**REQUIREMENT**
Print each entry word for word without images.

**SOURCE MATERIAL**
——————————

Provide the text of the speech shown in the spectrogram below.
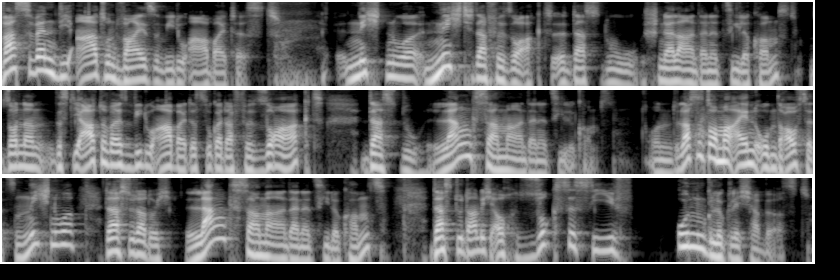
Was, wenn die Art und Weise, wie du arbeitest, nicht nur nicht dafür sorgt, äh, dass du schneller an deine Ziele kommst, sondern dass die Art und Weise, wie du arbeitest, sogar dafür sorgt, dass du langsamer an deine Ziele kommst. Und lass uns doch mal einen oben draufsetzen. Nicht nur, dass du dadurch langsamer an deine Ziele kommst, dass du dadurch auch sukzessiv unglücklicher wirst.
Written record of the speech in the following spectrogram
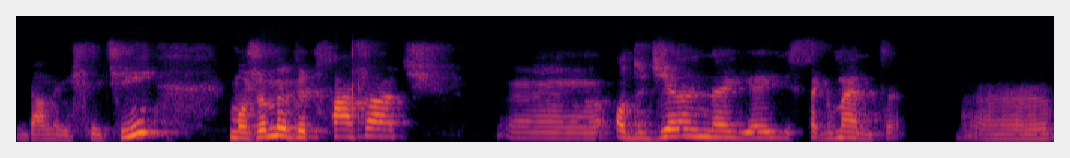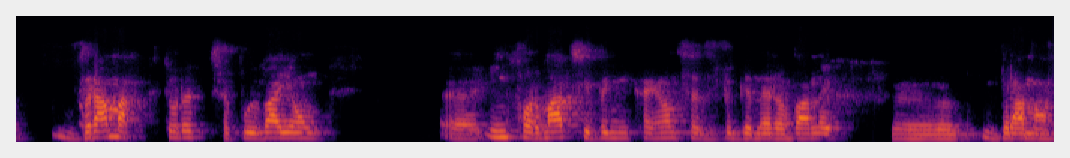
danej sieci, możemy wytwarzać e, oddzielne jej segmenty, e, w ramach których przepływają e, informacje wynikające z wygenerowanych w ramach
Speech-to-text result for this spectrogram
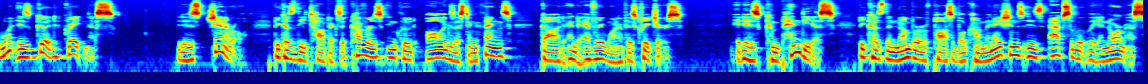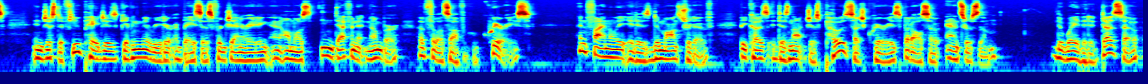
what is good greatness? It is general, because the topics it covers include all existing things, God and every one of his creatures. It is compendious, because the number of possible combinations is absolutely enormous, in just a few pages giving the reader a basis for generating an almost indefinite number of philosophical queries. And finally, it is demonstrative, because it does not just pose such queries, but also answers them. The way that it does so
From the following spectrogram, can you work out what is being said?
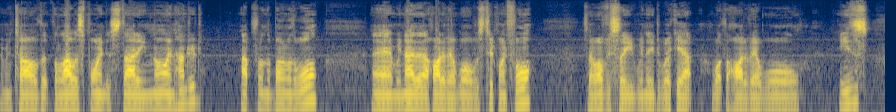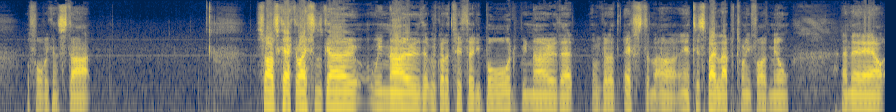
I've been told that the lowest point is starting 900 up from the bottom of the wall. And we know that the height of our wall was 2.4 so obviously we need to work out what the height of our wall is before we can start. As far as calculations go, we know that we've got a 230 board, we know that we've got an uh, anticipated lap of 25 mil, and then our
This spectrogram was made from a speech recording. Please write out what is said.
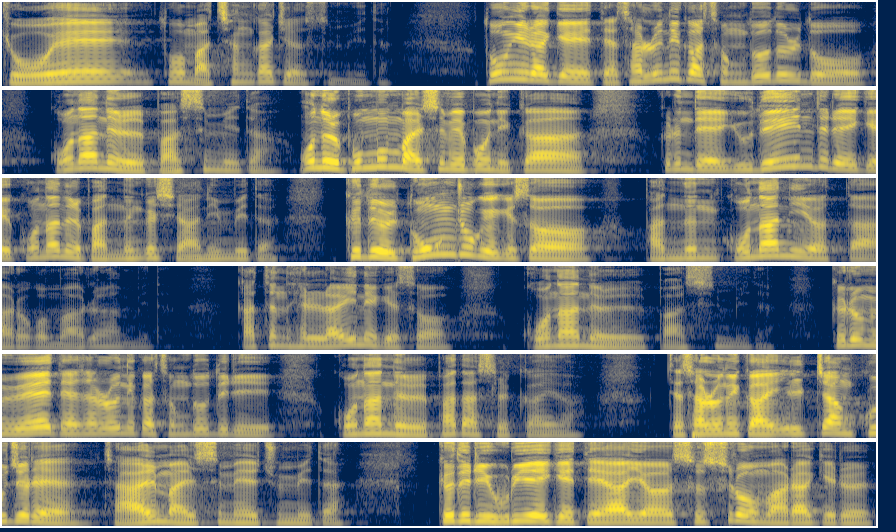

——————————

**EXERCISE SOLUTION**
Provide the text of the speech shown in the spectrogram below.
Was, wenn die Art und Weise, wie du arbeitest, nicht nur nicht dafür sorgt, äh, dass du schneller an deine Ziele kommst, sondern dass die Art und Weise, wie du arbeitest, sogar dafür sorgt, dass du langsamer an deine Ziele kommst. Und lass uns doch mal einen oben draufsetzen. Nicht nur, dass du dadurch langsamer an deine Ziele kommst, dass du dadurch auch sukzessiv unglücklicher wirst.
Written record of the speech in the following spectrogram
danej sieci, możemy wytwarzać e, oddzielne jej segmenty, e, w ramach których przepływają e, informacje wynikające z wygenerowanych w ramach
Speech-to-text result for this spectrogram
what is good greatness? It is general, because the topics it covers include all existing things, God and every one of his creatures. It is compendious, because the number of possible combinations is absolutely enormous, in just a few pages giving the reader a basis for generating an almost indefinite number of philosophical queries. And finally, it is demonstrative, because it does not just pose such queries, but also answers them. The way that it does so
From the following spectrogram, can you work out what is being said?
I've been told that the lowest point is starting 900 up from the bottom of the wall. And we know that the height of our wall was 2.4 so obviously we need to work out what the height of our wall is before we can start. As far as calculations go, we know that we've got a 230 board, we know that we've got an uh, anticipated lap of 25 mil, and then our
This spectrogram was made from a speech recording. Please write out what is said.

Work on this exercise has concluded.